Owner name: LITTON SYSTEMS, INC., 10 MAGUIRE ROAD, LEXINGTON,
Free format text: ASSIGNMENT OF ASSIGNORS INTEREST.;ASSIGNORS:EALEY, MARK A.;SALEMME, VICTOR G.;REEL/FRAME:004973/0092
Effective date: 19881031
|Oct 15, 1993||FPAY||Fee payment|
Year of fee payment: 4
|Mar 25, 1996||AS||Assignment|
Owner name: HUGHES DANBURY OPTICAL SYSTEMS, INC., CONNECTICUT
Free format text: ASSIGNMENT OF ASSIGNORS INTEREST;ASSIGNOR:LITTON SYSTEMS, INC.;REEL/FRAME:007945/0794
Effective date: 19960216
|Jan 8, 1998||FPAY||Fee payment|
Year of fee payment: 8
|Jun 23, 2000||AS||Assignment|
Owner name: RAYTHEON OPTICAL SYSTEMS, INC., A CORPORATION OF D
Free format text: CHANGE OF NAME;ASSIGNOR:HUGHES DANBURY OPTICAL SYSTEMS, INC., A CORPORATION OF DELAWARE;REEL/FRAME:010909/0666
Effective date: 19971217
|Feb 13, 2001||AS||Assignment|
|Jan 9, 2002||FPAY||Fee payment|

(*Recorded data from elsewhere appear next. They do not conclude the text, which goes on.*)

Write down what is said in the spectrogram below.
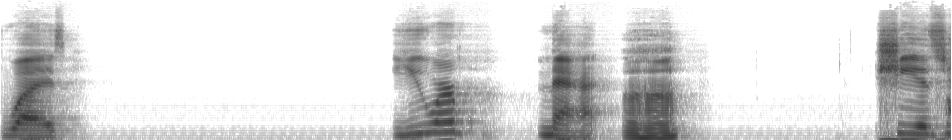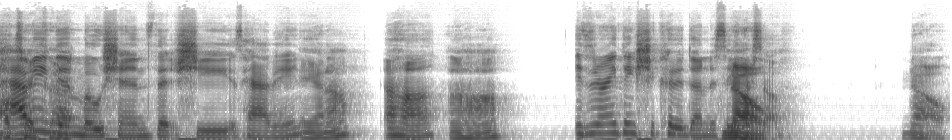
was, you are Matt. Uh huh. She is I'll having the that. emotions that she is having. Anna. Uh huh. Uh huh. Is there anything she could have done to save No. herself? No,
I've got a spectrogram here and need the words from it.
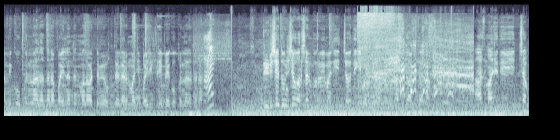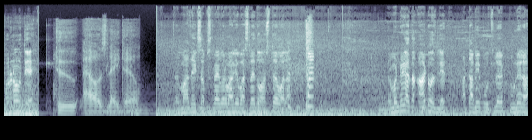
आम्ही कोकणला जाताना पहिल्यांदाच मला वाटतं मी बघतोय कारण माझी पहिली ट्रिप आहे कोकणला जाताना. दीडशे दोनशे वर्षांपूर्वी माझी इच्छा होती की जाणं आज माझी ती इच्छा पूर्ण होते. Two hours later. तर माझा एक सबस्क्रायबर मागे बसलाय तो हसतोय मला. तर मंडळी आता आठ वाजलेत. आता आम्ही पोचलोय पुणेला.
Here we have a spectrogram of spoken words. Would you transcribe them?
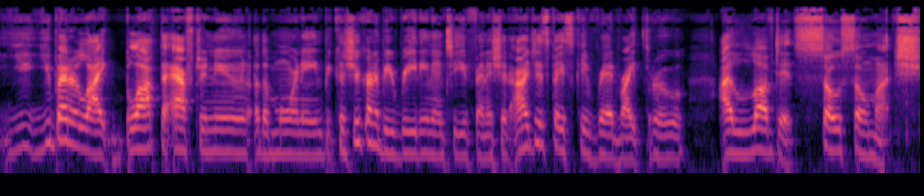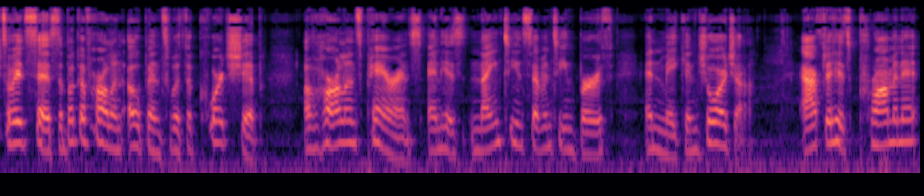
you you better like block the afternoon or the morning because you're going to be reading until you finish it. I just basically read right through. I loved it so so much. So it says the book of Harlan opens with the courtship of Harlan's parents and his 1917 birth in Macon, Georgia. After his prominent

Year of fee payment: 12
|Jan 30, 2002||REMI||Maintenance fee reminder mailed|